The Results

Spex consistently makes the property inspection process faster. According to Spex customers at Fort McMurray, inspectors were able to increase the number of their average daily inspections by 45% with the use of the Spex platform. Additionally, Spex customers are able to receive, assign and respond to nearly 100% of inspections from insurance carriers (or other loss parties) within 24 hours of receipt. That level of reliability and responsiveness is an essential factor in overall claim cycle times.

On the other hand, data connectivity is far from reliable during CAT events. Nearly all Spex-generated inspections were conducted offline during Fort McMurray. Inspectors synced their field data back to the Spex Dashboard as soon as they regained Internet access. The ability to toggle back and forth between online and offline access is a challenging and fundamentally necessary technology component of the Spex platform.

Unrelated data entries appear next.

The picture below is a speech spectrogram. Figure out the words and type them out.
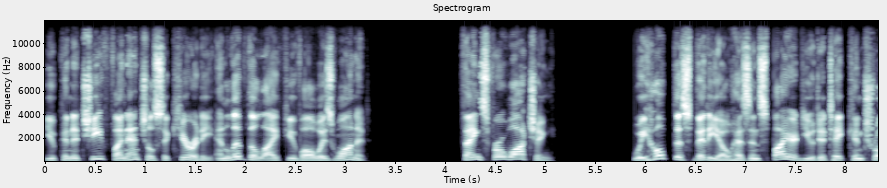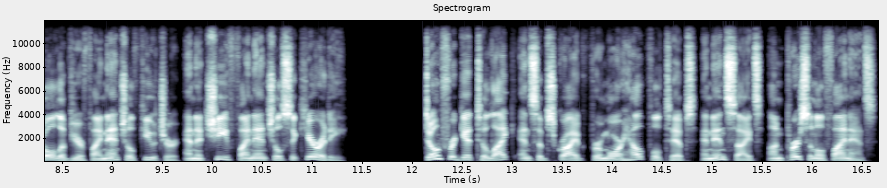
you can achieve financial security and live the life you've always wanted. Thanks for watching. We hope this video has inspired you to take control of your financial future and achieve financial security. Don't forget to like and subscribe for more helpful tips and insights on personal finance.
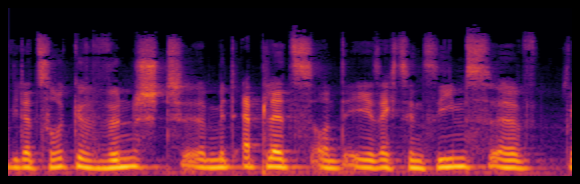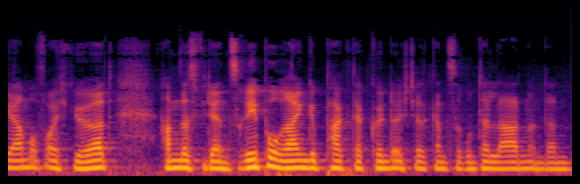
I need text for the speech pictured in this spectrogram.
wieder zurückgewünscht äh, mit Applets und E16 Themes. Äh, wir haben auf euch gehört, haben das wieder ins Repo reingepackt. Da könnt ihr euch das Ganze runterladen und dann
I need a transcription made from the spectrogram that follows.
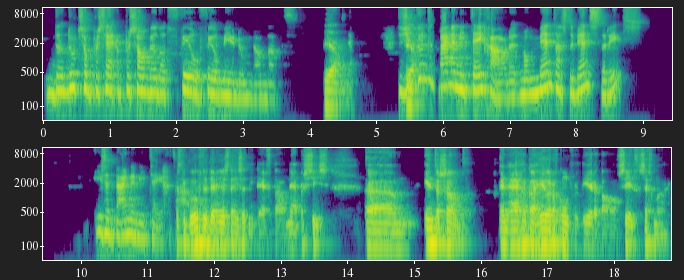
dat doet zo'n persoon, persoon wil dat veel, veel meer doen dan dat. Ja. Dus je kunt het bijna niet tegenhouden. Het moment als de wens er is, is het bijna niet tegen te houden. Als die behoefte er is, is het niet tegen te houden. Nee, precies. Um, interessant. En eigenlijk al heel erg confronterend al op zich, zeg maar.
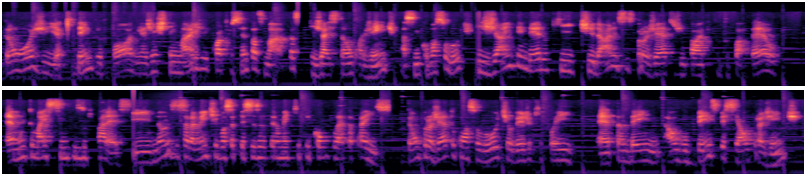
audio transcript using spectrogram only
Então, hoje, aqui dentro do Pollen, a gente tem mais de 400 marcas que já estão com a gente, assim como a Solute, e já entenderam que tirar esses projetos de impacto do papel é muito mais simples do que parece. E não necessariamente você precisa ter uma equipe completa para isso. Então, o projeto com a Solute, eu vejo que foi é, também algo bem especial para a gente,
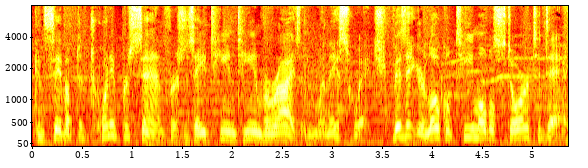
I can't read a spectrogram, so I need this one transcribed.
can save up to 20% versus AT&T and Verizon when they switch. Visit your local T-Mobile store today.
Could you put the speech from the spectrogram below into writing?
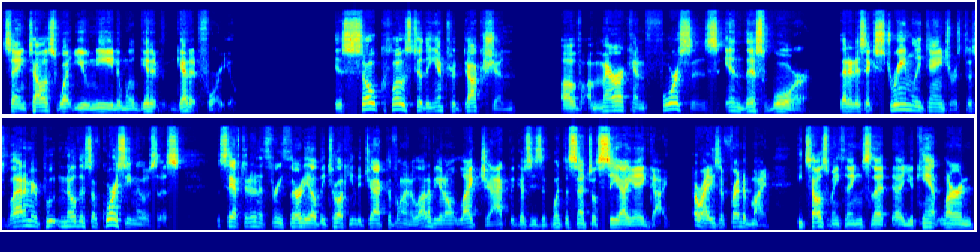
saying, Tell us what you need and we'll get it, get it for you, is so close to the introduction of American forces in this war that it is extremely dangerous. Does Vladimir Putin know this? Of course he knows this. This afternoon at 3:30 I'll be talking to Jack Devine. A lot of you don't like Jack because he's a quintessential CIA guy. All right, he's a friend of mine. He tells me things that uh, you can't learn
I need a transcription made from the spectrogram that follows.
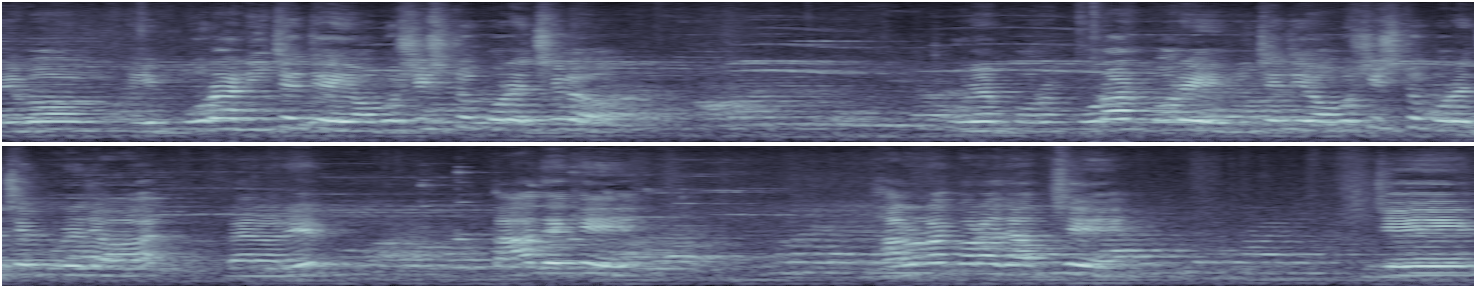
এবং এই পোড়া নিচে যে অবশিষ্ট পুড়ে- পোড়ার পরে নিচে যে অবশিষ্ট পড়েছে পুড়ে যাওয়ার ব্যানারের তা দেখে ধারণা করা যাচ্ছে যে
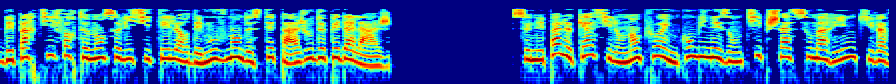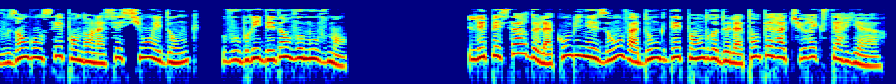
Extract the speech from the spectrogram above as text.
des parties fortement sollicitées lors des mouvements de steppage ou de pédalage. Ce n'est pas le cas si l'on emploie une combinaison type chasse sous-marine qui va vous engoncer pendant la session et donc, vous brider dans vos mouvements. L'épaisseur de la combinaison va donc dépendre de la température extérieure.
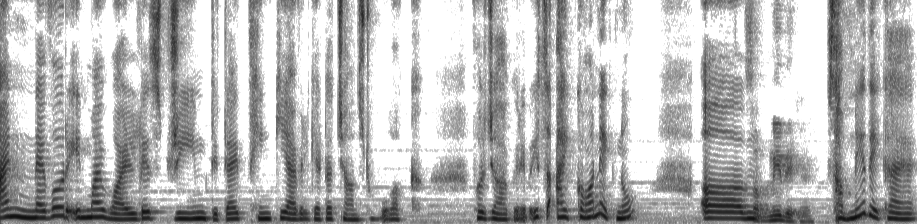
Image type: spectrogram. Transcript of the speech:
and never in my wildest dream did I think कि I will get a chance to work for Jaago Re it's iconic no सबने देखा है। सबने देखा है।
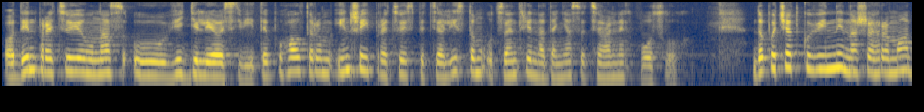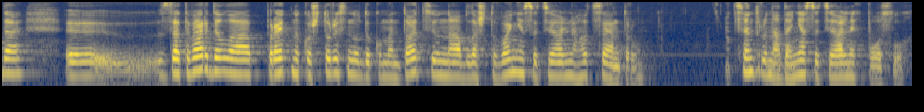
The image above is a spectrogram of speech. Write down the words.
Один працює у нас у відділі освіти бухгалтером, інший працює спеціалістом у центрі надання соціальних послуг. До початку війни наша громада е, затвердила проєктно-кошторисну документацію на облаштування соціального центру. Центру надання соціальних послуг.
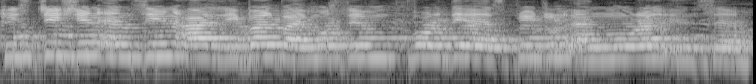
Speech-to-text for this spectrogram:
His teaching and sin are revered by Muslims for their spiritual and moral insight.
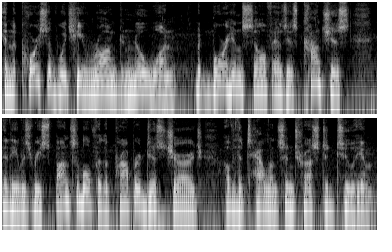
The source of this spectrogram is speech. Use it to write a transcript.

Lastly, Pat Foisey at Claim Assist Canada (CAC) and other Spex customers repeatedly speak to the value of “inspection organization” through Spex. Having all inspection data automatically organized is a key to speed. Even useful, digital solutions like Dropbox result in mismanaged, mislabeled photos and inspection data, particularly during high-volume events like Fort McMurray. With Spex, all inspection data is collected by assignment, structure and area and each entry is properly labeled. Those efficiencies result in significant time savings, plus future archive value, to firms like CAC and recipients of SpexReports®.

While a number of large Canadian businesses are feeling the economic impact of the large catastrophe and homeowners are working to re-establish their previous lives, many Canadians are better off today for the presence of Spex as part of the Fort McMurray resolution effort. We were grateful to be a part of the restoration effort.